__Problem to solve__. Omit the pictures while printing every entry below exactly as given.

__Source records__.

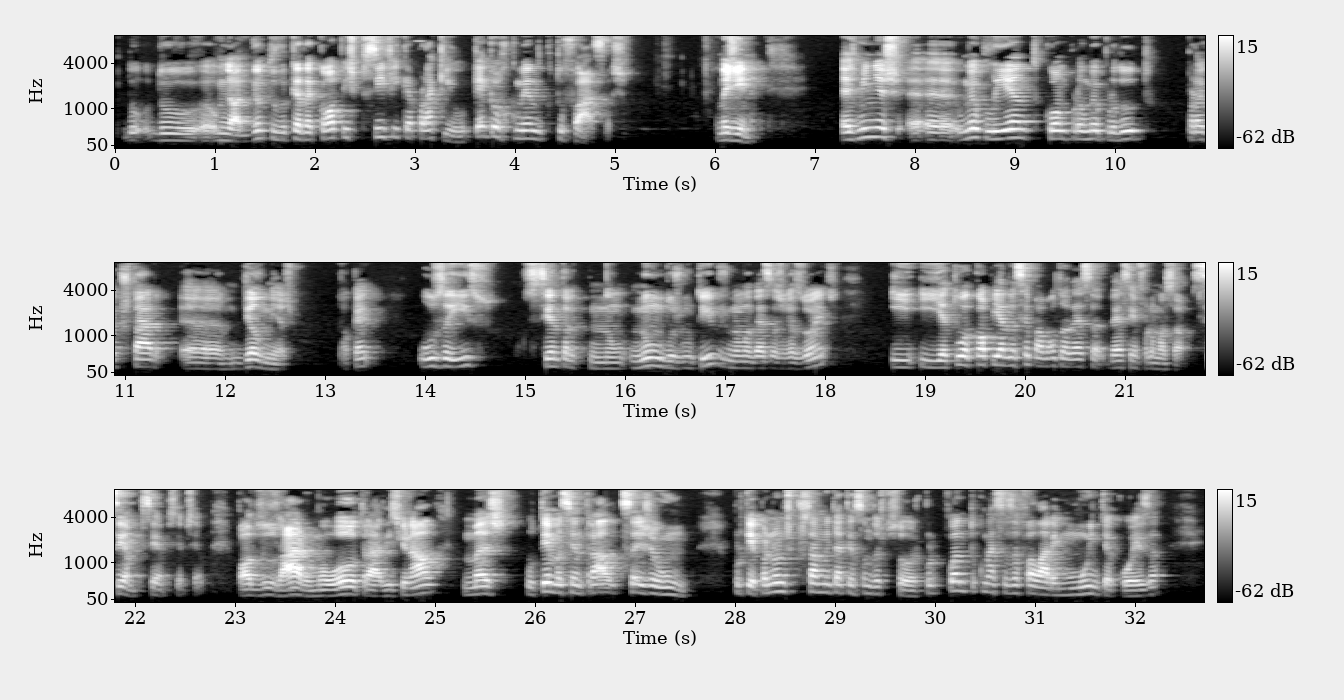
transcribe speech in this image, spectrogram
Do, do, ou melhor, dentro de cada cópia específica para aquilo. O que é que eu recomendo que tu faças? Imagina, as minhas, uh, o meu cliente compra o meu produto para gostar uh, dele mesmo. Ok? Usa isso, centra-te num, num dos motivos, numa dessas razões, e, e, a tua cópia anda sempre à volta dessa, dessa informação. Sempre, sempre, sempre, sempre. Podes usar uma ou outra adicional, mas o tema central que seja um. Porquê? Para não dispersar muita atenção das pessoas. Porque quando tu começas a falar em muita coisa,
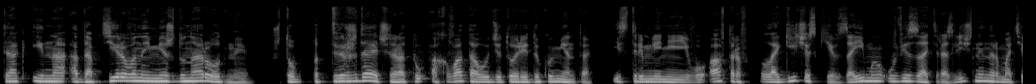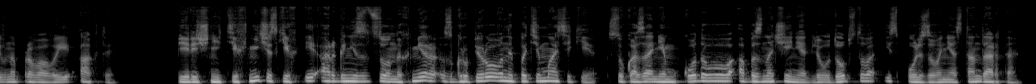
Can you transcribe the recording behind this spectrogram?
так и на адаптированные международные, что подтверждает широту охвата аудитории документа и стремление его авторов логически взаимоувязать различные нормативно-правовые акты. Перечни технических и организационных мер сгруппированы по тематике с указанием кодового обозначения для удобства использования стандарта.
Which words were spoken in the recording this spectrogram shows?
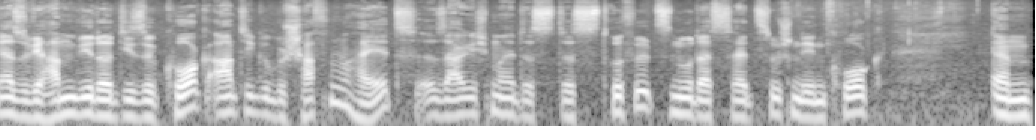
Ja, also wir haben wieder diese korkartige Beschaffenheit, äh, sage ich mal, des, des Trüffels, nur dass halt zwischen den Kork ähm,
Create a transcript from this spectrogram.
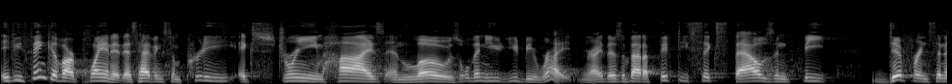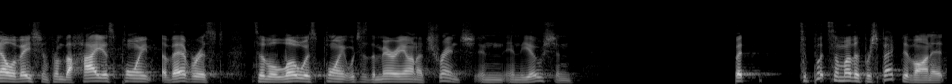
If you think of our planet as having some pretty extreme highs and lows, well, then you, would be right, right? There's about a 56,000 feet difference in elevation from the highest point of Everest to the lowest point, which is the Mariana Trench in, in the ocean. But to put some other perspective on it,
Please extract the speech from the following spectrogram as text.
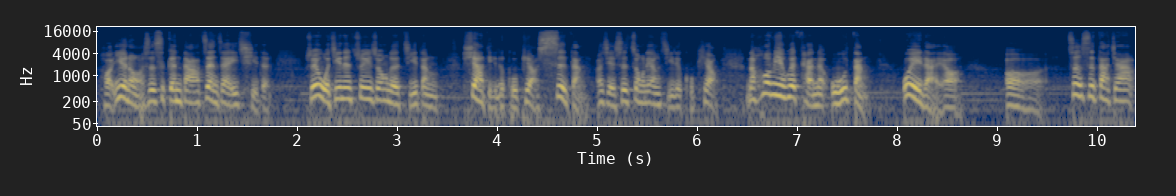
好，叶龙老师是跟大家站在一起的，所以我今天追踪了几档下跌的股票，四档，而且是重量级的股票。那后面会谈的五档，未来哦，呃，这是大家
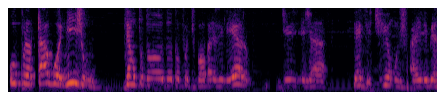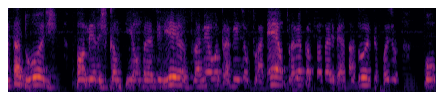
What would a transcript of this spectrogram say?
o protagonismo dentro do, do, do futebol brasileiro. De, já decidimos a Libertadores, Palmeiras campeão brasileiro, Flamengo outra vez é o Flamengo, Flamengo campeão da Libertadores, depois o,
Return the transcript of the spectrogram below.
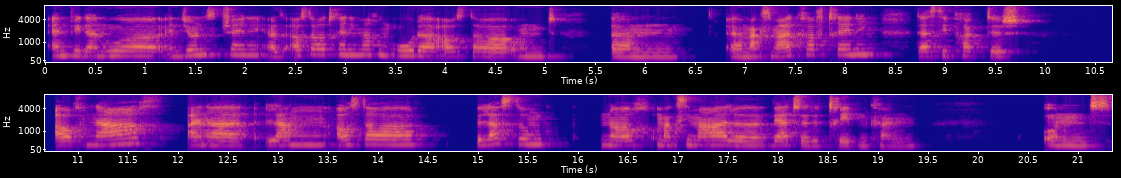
entweder nur Endurance Training, also Ausdauertraining machen oder Ausdauer und ähm, äh, Maximalkrafttraining, dass sie praktisch auch nach einer langen Ausdauerbelastung noch maximale Werte treten können. Und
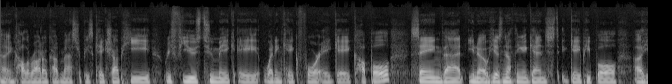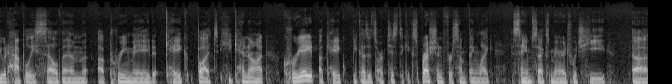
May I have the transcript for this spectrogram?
uh, in Colorado called Masterpiece Cake Shop. He refused to make a wedding cake for a gay couple, saying that, you know, he has nothing against gay people. Uh, he would happily sell them a pre made cake, but he cannot create a cake because it's artistic expression for something like same sex marriage, which he uh,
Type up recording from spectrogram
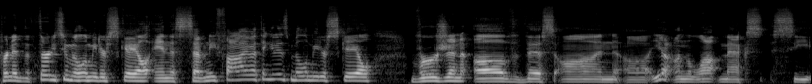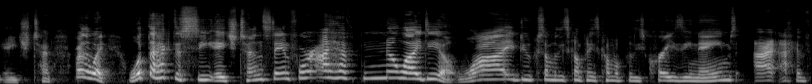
Printed the 32 millimeter scale and the 75, I think it is, millimeter scale version of this on, uh, yeah, on the Lotmaxx CH10. By the way, what the heck does CH10 stand for? I have no idea. Why do some of these companies come up with these crazy names? I, I have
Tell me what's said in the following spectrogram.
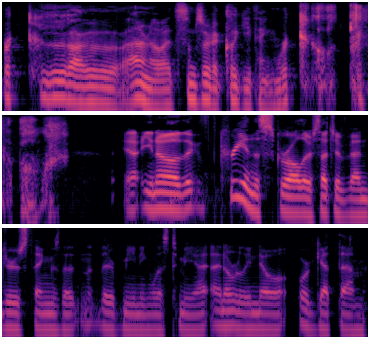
Rick, I don't know. It's some sort of clicky thing. Rick. Yeah, you know, the Kree and the Skrull are such Avengers things that they're meaningless to me. I, I don't really know or get them.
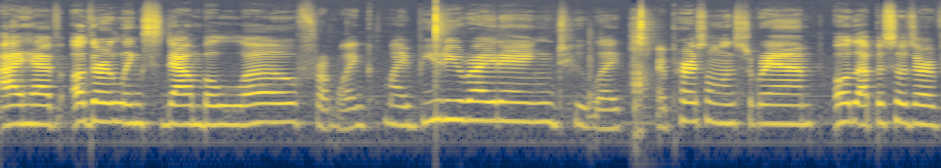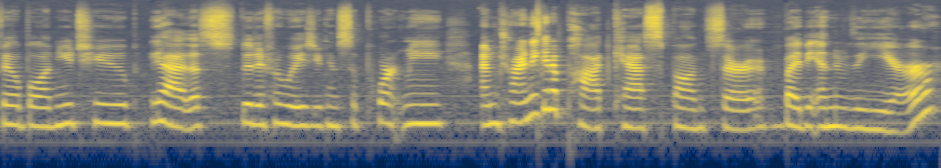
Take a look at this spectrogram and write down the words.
I have other links down below from like my beauty writing to like my personal Instagram. All the episodes are available on YouTube. Yeah, that's the different ways you can support me. I'm trying to get a podcast sponsor by the end of the year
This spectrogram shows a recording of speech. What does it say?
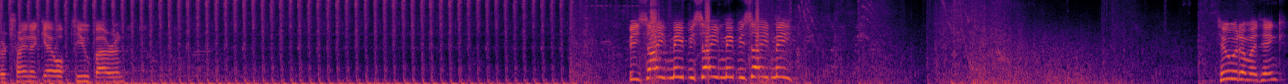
They're trying to get up to you, Baron. Beside me, beside me, beside me! Two of them, I think.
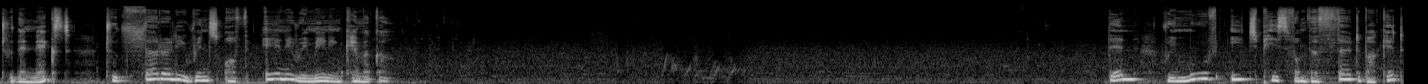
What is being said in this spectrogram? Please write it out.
to the next to thoroughly rinse off any remaining chemical. Then remove each piece from the third bucket,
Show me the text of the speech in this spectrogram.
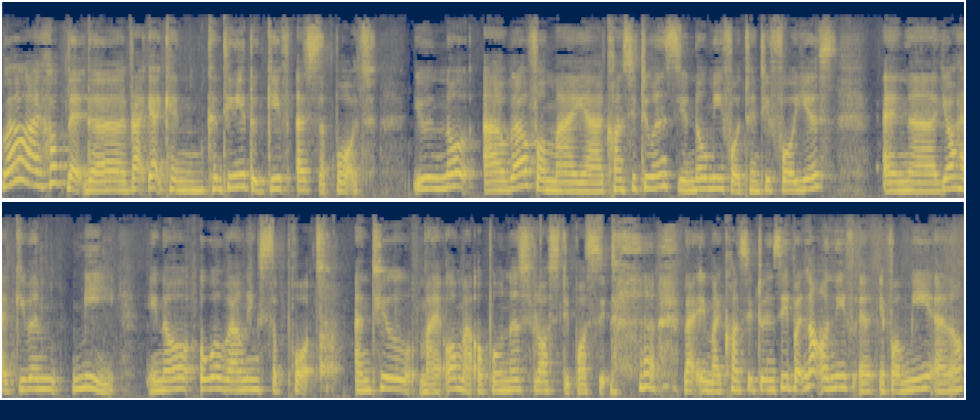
Well, I hope that the rakyat can continue to give us support. You know, uh, well, for my uh, constituents, you know me for 24 years, and uh, you all have given me, you know, overwhelming support until my all my opponents lost deposit, like in my constituency. But not only for, uh, for me, you know,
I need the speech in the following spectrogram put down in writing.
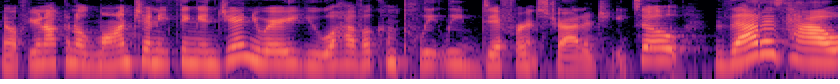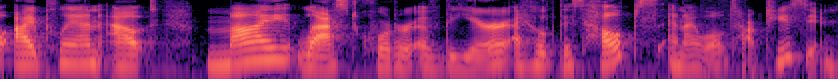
Now, if you're not going to launch anything in January, you will have a completely different strategy. So that is how I plan out my last quarter of the year. I hope this helps and I will talk to you soon.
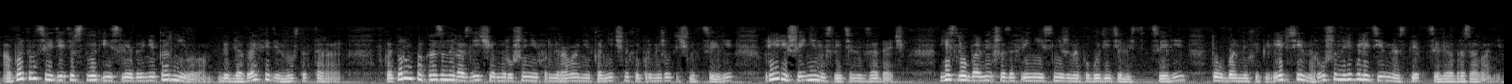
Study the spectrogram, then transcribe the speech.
Об этом свидетельствует и исследование Корнилова, библиография 92 в котором показаны различия в нарушении формирования конечных и промежуточных целей при решении мыслительных задач. Если у больных шизофрении снижена побудительность целей, то у больных эпилепсии нарушен регулятивный аспект целеобразования.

__Solution__.
transcribe speech in this image, spectrogram
Do, do, ou melhor, dentro de cada cópia específica para aquilo. O que é que eu recomendo que tu faças? Imagina, as minhas, uh, o meu cliente compra o meu produto para gostar uh, dele mesmo. Ok? Usa isso, centra-te num, num dos motivos, numa dessas razões, e, e, a tua cópia anda sempre à volta dessa, dessa informação. Sempre, sempre, sempre, sempre. Podes usar uma ou outra adicional, mas o tema central que seja um. Porquê? Para não dispersar muita atenção das pessoas. Porque quando tu começas a falar em muita coisa,
Can you transcribe the recording behind this spectrogram?
так и на адаптированные международные, что подтверждает широту охвата аудитории документа и стремление его авторов логически взаимоувязать различные нормативно-правовые акты. Перечни технических и организационных мер сгруппированы по тематике с указанием кодового обозначения для удобства использования стандарта.
Which words were spoken in the recording this spectrogram shows?
Ja, also wir haben wieder diese korkartige Beschaffenheit, äh, sage ich mal, des, des Trüffels, nur dass halt zwischen den Kork ähm,
Create a transcript from this spectrogram.
If you think of our planet as having some pretty extreme highs and lows, well, then you, would be right, right? There's about a 56,000 feet difference in elevation from the highest point of Everest to the lowest point, which is the Mariana Trench in, in the ocean. But to put some other perspective on it,
Please extract the speech from the following spectrogram as text.
好，叶龙老师是跟大家站在一起的，所以我今天追踪了几档下跌的股票，四档，而且是重量级的股票。那后面会谈的五档，未来哦，呃，这是大家
What would a transcript of this spectrogram say?
o protagonismo dentro do, do, do futebol brasileiro. De, já decidimos a Libertadores, Palmeiras campeão brasileiro, Flamengo outra vez é o Flamengo, Flamengo campeão da Libertadores, depois o,
Return the transcript of the spectrogram below.
entweder nur Endurance Training, also Ausdauertraining machen oder Ausdauer und ähm, äh, Maximalkrafttraining, dass sie praktisch auch nach einer langen Ausdauerbelastung noch maximale Werte treten können. Und
May I have the transcript for this spectrogram?
uh, in Colorado called Masterpiece Cake Shop. He refused to make a wedding cake for a gay couple, saying that, you know, he has nothing against gay people. Uh, he would happily sell them a pre made cake, but he cannot create a cake because it's artistic expression for something like same sex marriage, which he uh,
Type up recording from spectrogram
Printed the 32 millimeter scale and the 75, I think it is, millimeter scale version of this on, uh, yeah, on the Lotmaxx CH10. By the way, what the heck does CH10 stand for? I have no idea. Why do some of these companies come up with these crazy names? I, I have
Tell me what's said in the following spectrogram.
Rick, I don't know. It's some sort of clicky thing. Rick. Yeah, you know, the Kree and the Skrull are such Avengers things that they're meaningless to me. I, I don't really know or get them.
Take a look at this spectrogram and write down the words.
I have other links down below from like my beauty writing to like my personal Instagram. All the episodes are available on YouTube. Yeah, that's the different ways you can support me. I'm trying to get a podcast sponsor by the end of the year
This spectrogram shows a recording of speech. What does it say?
They're trying to get up to you, Baron. Beside me, beside me, beside me! Two of them, I think.
What is being said in this spectrogram? Please write it out.
to the next to thoroughly rinse off any remaining chemical. Then remove each piece from the third bucket,
Show me the text of the speech in this spectrogram.
Well, I hope that the rakyat can continue to give us support. You know, uh, well, for my uh, constituents, you know me for 24 years, and uh, you all have given me, you know, overwhelming support until my all my opponents lost deposit, like in my constituency. But not only for, uh, for me, you know,
I need the speech in the following spectrogram put down in writing.
Now, if you're not going to launch anything in January, you will have a completely different strategy. So that is how I plan out my last quarter of the year. I hope this helps and I will talk to you soon.
Study the spectrogram, then transcribe the speech.
Об этом свидетельствует и исследование Корнилова, библиография 92 в котором показаны различия в нарушении формирования конечных и промежуточных целей при решении мыслительных задач. Если у больных шизофрении снижена побудительность целей, то у больных эпилепсии нарушен регулятивный аспект целеобразования.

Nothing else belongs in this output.